Twitter, like many companies, still has a global travel ban and only permits business-critical travel when it impacts the company directly. The return of travel largely hinges on a vaccine, Emma said.
Other companies expect a long-term relationship with the pandemic and their ability to book corporate travel.
“I’m not saying it’s going to take 25 years to recover,” Bailey added. “But it’s going to be around for a while, and even bigger for that are going to be the changes for the industry.”
Changing the Business of Meetings
Corporate and business transient travel remains a major uncertainty in hotel and airline forecasting models. But many hotel companies are rolling with the idea that the uncertain timeline of when people will return en masse to their offices could be a fruitful short-term revenue stream.
Companies from MGM Resorts International to Mandarin Oriental have rolled out work-from-hotel packages and day-stay programs to appeal to guests wanting somewhere to work away from home and get the amenities of a hotel.
Others are appealing to host meetings at a hybrid scale, with a mix of in-person attendees as well as those attending virtually. Hilton’s EventReady with CleanStay program already does this, but general industry sentiment is that hybrid meetings are likely a long-term trend for events.
But there is uncertainty in how successful the programs can be, and what their longevity would be post-pandemic.
“I think it remains to be seen,” Emma said. “I think it’s going to be important to develop something that can take us to the future and be able to have those meetings, but how to do it is the question.”
It’ll Come Back — Just Don’t Ask When
Despite the less-than-rosy outlook on a near-term recovery for corporate travel, the experts generally expect businesses to get back on the road. Some may even do it out of necessity because they gave up their offices.
“Travel is going to come back, but it will be the important, essential, and high [return on investment] travel,” said Clayton Nelson, head of strategy and business development at Egencia.
While there is debate around how much companies will rely on online platforms like Zoom in place of physical meetings and business travel, Bailey thinks the legacy of the pandemic will be to conduct more content-geared meetings remotely via digital platforms and use in-person meetings solely for building relationships.
That kind of travel could ultimately provide more value.

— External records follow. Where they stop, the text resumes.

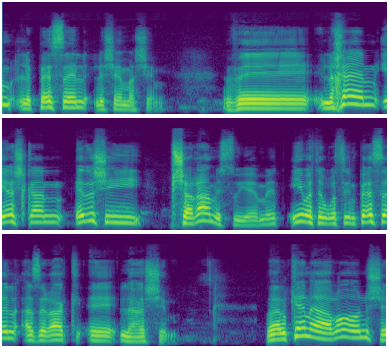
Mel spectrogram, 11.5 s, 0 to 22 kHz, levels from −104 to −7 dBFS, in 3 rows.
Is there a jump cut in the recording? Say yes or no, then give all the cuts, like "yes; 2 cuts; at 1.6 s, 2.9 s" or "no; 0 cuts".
yes; 2 cuts; at 6.7 s, 10.2 s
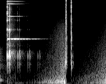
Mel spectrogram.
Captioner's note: bell dings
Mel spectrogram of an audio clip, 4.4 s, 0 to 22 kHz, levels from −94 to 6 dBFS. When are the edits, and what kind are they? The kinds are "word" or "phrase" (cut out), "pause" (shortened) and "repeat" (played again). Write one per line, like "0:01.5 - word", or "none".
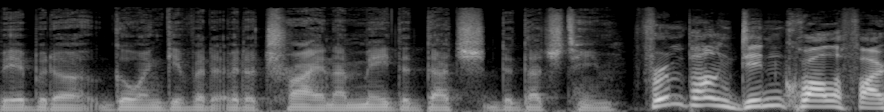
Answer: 0:01.1 - word
0:02.4 - word
0:03.1 - pause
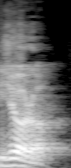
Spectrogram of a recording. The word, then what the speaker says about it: Yoro: we go for Lenny yoro you to pronounce joro Lenny joro awesome cannot wait so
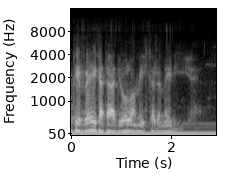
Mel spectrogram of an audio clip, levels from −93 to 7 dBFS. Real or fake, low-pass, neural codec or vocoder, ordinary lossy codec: real; 14.4 kHz; none; Opus, 32 kbps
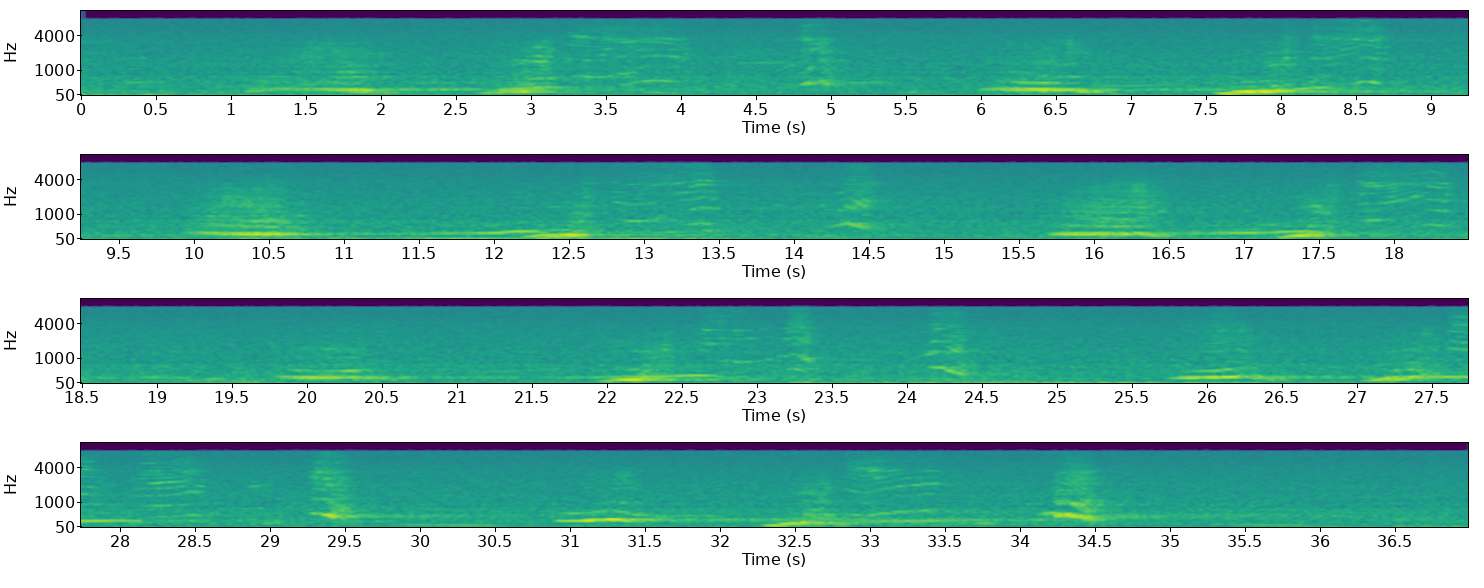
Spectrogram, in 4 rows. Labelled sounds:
2.9	4.1	humpback whale, 1.3 to 4.1 kHz
4.4	4.7	humpback whale, 1.3 to 1.4 kHz
8.2	8.5	humpback whale, 1.5 to 3.8 kHz
12.8	13.5	humpback whale, 0.80 to 5.4 kHz
14.3	14.6	humpback whale, 1.2 to 1.9 kHz
16.0	16.3	humpback whale, 0.80 to 0.90 kHz
17.8	18.4	humpback whale, 1.5 to 3.7 kHz
22.6	23.5	humpback whale, 0.80 to 3.2 kHz
24.1	24.4	humpback whale, 1.1 to 1.6 kHz
27.6	28.5	humpback whale, 1.7 to 5.5 kHz
33.0	33.5	humpback whale, 1.6 to 3.7 kHz
34.2	34.6	humpback whale, 0.80 to 1.2 kHz

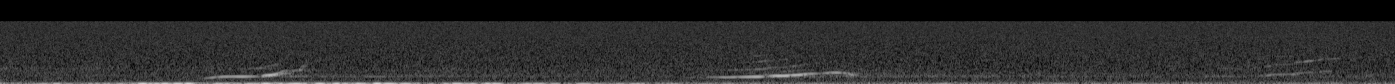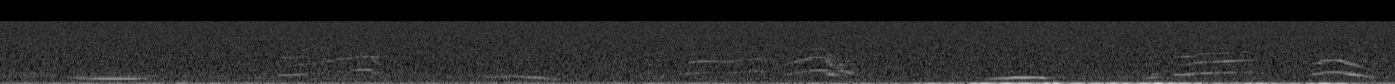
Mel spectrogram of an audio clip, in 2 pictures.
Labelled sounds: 2.5	2.8	humpback whale, 0.80 to 0.99 kHz
12.9	13.4	humpback whale, 0.96 to 1.3 kHz
17.2	17.6	humpback whale, 1.1 to 1.4 kHz
20.8	21.2	humpback whale, 0.99 to 1.2 kHz
21.8	22.3	humpback whale, 0.96 to 1.4 kHz
25.7	26.5	humpback whale, 0.90 to 1.2 kHz
27.1	27.6	humpback whale, 0.80 to 1.2 kHz

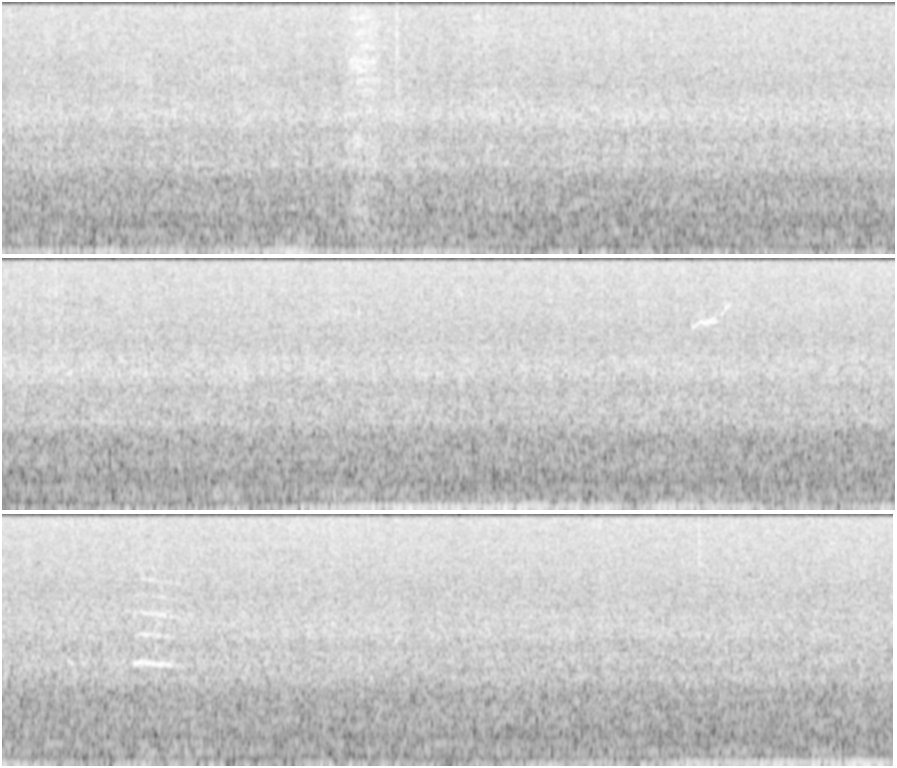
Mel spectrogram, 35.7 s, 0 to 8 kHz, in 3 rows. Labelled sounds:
25.6	26.1	killer whale, Bigg's (transient), 1.2 to 1.3 kHz

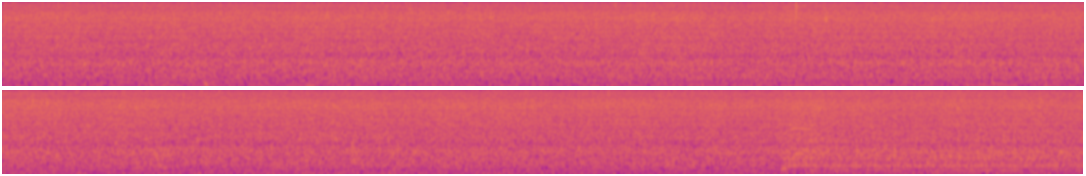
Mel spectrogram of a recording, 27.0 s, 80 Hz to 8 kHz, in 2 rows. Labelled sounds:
23.4	23.7	vessel noise, 1.9 to 2.1 kHz

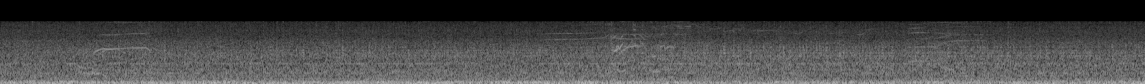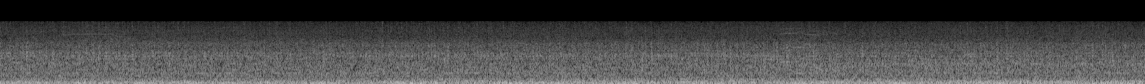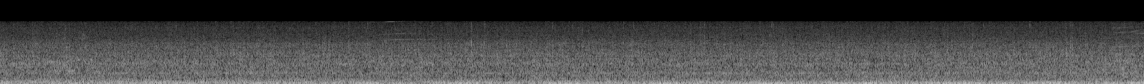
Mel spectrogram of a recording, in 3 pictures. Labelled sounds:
26.6	27.2	killer whale, southern resident, 7.3 to 7.8 kHz

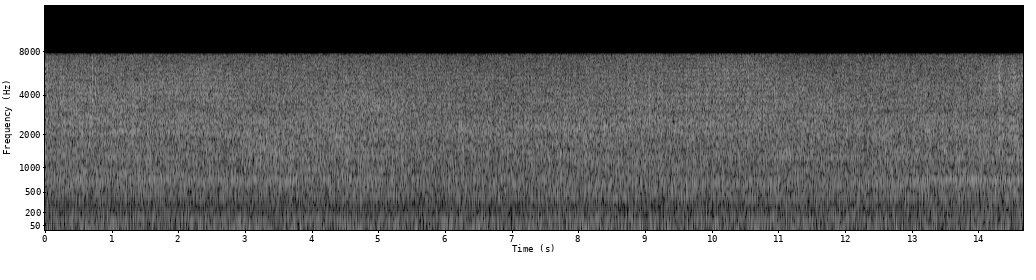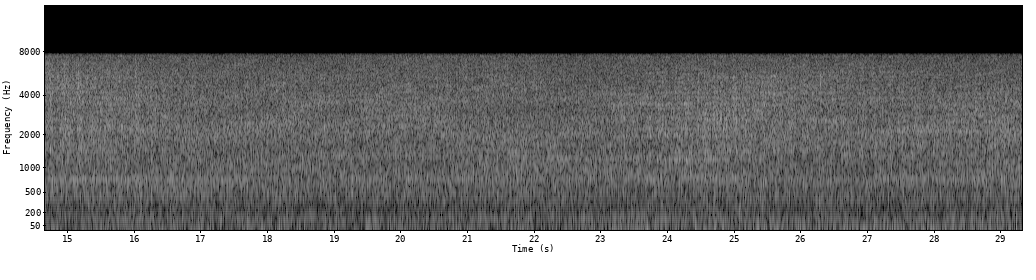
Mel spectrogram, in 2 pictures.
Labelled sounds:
25.1	25.4	vessel noise, 3.0 to 3.1 kHz

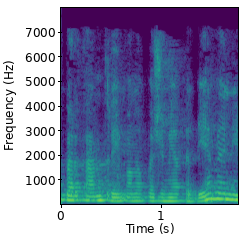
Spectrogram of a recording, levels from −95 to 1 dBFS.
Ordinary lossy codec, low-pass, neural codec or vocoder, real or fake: MP3, 48 kbps; 7.2 kHz; vocoder, 22.05 kHz, 80 mel bands, Vocos; fake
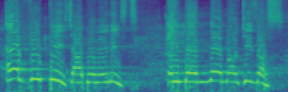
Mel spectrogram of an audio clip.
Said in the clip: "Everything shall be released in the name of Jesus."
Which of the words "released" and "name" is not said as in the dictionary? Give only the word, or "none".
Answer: none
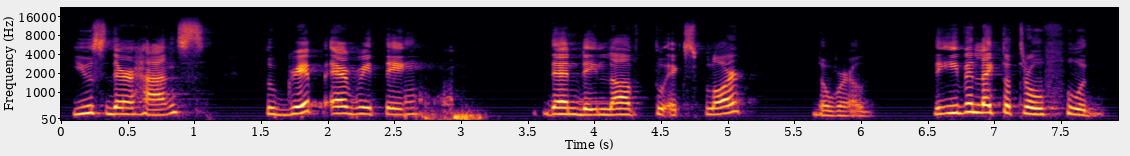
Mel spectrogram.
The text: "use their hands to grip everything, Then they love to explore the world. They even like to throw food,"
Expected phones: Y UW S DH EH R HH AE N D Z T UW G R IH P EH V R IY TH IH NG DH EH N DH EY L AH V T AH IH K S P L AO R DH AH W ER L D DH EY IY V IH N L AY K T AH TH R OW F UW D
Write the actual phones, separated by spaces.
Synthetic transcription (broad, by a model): Y UW S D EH R HH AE N D S T UW G R IH P EH V R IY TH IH NG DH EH N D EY L AH V T AH IH K S P L AO R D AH W ER L D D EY IY V IH N L AY K T AH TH R OW F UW D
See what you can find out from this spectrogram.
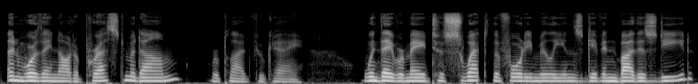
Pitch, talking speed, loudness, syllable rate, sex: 160 Hz, 180 wpm, -18 LUFS, 5.4 syllables/s, female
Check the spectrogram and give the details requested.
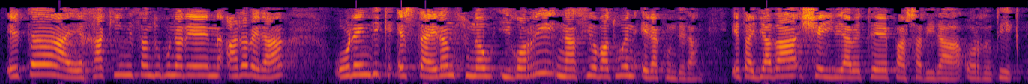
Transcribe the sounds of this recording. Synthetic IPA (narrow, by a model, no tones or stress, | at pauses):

“Meeting in a corporate suburban office isn’t that great,” Bailey said. “Meeting in a café in Paris and going to a museum the weekend before? Those are the things where you learn a lot.”